It used to be that developing a product meant working with tangible materials—metal, wood, plastic—to create a 3D object people could touch, or hold in their hands.

But nowadays, a huge percentage of products developed each year are intangible. Software systems and apps are being developed in great numbers every day, changing the face of the product development industry.

Of course, those intangible systems need tangible component if they’re going to be usable, and that’s where we at Pivot have made our mark. As a product development firm, we at Pivot have made sure to stay on the cutting edge of software and electronic component design and development, just like we do with fitness, biometric, consumer, and other industry design and development.

Along the way, we’ve picked up some tips on developing software products, which have a bit of a different lifecycle than other products. Here are a few of our favorites.

  1. Simple is better. With software products, it’s easy to get complicated really, really quickly. And while a certain amount of complication is inherent in any product that uses adaptor boards, LCD screens, and other electronic components, you want to make sure not to overcomplicate. Decide what your product needs to do, and focus on making it do that.
  2. Listen to the crowd.
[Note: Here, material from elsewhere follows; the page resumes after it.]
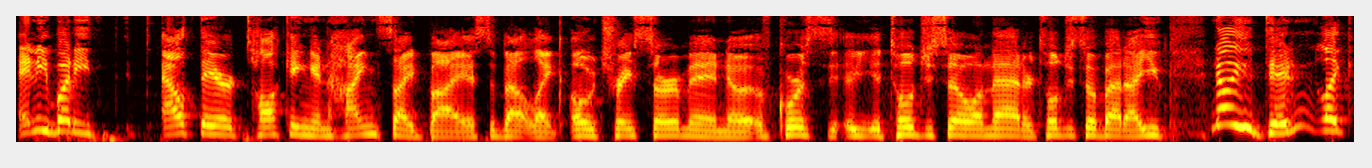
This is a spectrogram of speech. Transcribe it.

Crowdsourcing, both for ideas and for fundraising, is a useful strategy in many product industries, but it can be especially helpful when you’re working on something that has to be intuitive, user-friendly, and easy to understand in order to succeed.
  3. With software products, like the electronic ballot box we created, these are all important criteria to consider—even if your product is intended for use only by specially trained people. Talk to your friends and family about your product as you’re working on it, and if possible, let them try out the prototype. They’ll let you know pretty quickly whether your product is as user-friendly as you think it is.

  4. Make sure you have a project developer—or at least, someone who’s in charge of keeping the project on budget and on deadline. Because of the inherent complication we mentioned earlier, plus the huge range of options that designing a software product opens up, it can be harder to keep this kind of project on track.
  5. Maybe you acted as your own project manager with a former, non-software product—but if you haven’t managed a software product launch before, chances are it will be in your best interest to hire an experienced project manager (Pivot can help with this through our Project Management services).

  6. Prototype, prototype, prototype. We’ve emphasized the importance of this step before, but it’s especially helpful when developing software. A good approach is to prototype separate parts of the software at once, so you can test different program components while still working in the development phase. This will also make it easier to make changes to the program should you need to.
  7. Put just as much time into developing your product launch as you did into development. With software, developers and testers can often get tunnel-vision. They’ve spent weeks and months working on this new product, and they understand it perfectly—why wouldn’t everyone else?

But software products need strong, engaging launches if they’re going to be successful. If users will need training, make sure that’s available. If possible, set up a launch system that allows people to learn about your product, then try it out before they buy it. Have clear goals for what you want to accomplish as far as awareness, sales, and more.

Developing and launching a software product can be a daunting task, but help is available. At Pivot, we have years of experience helping to move software products into the market. If we can help you with software development or electronic component development, contact us today!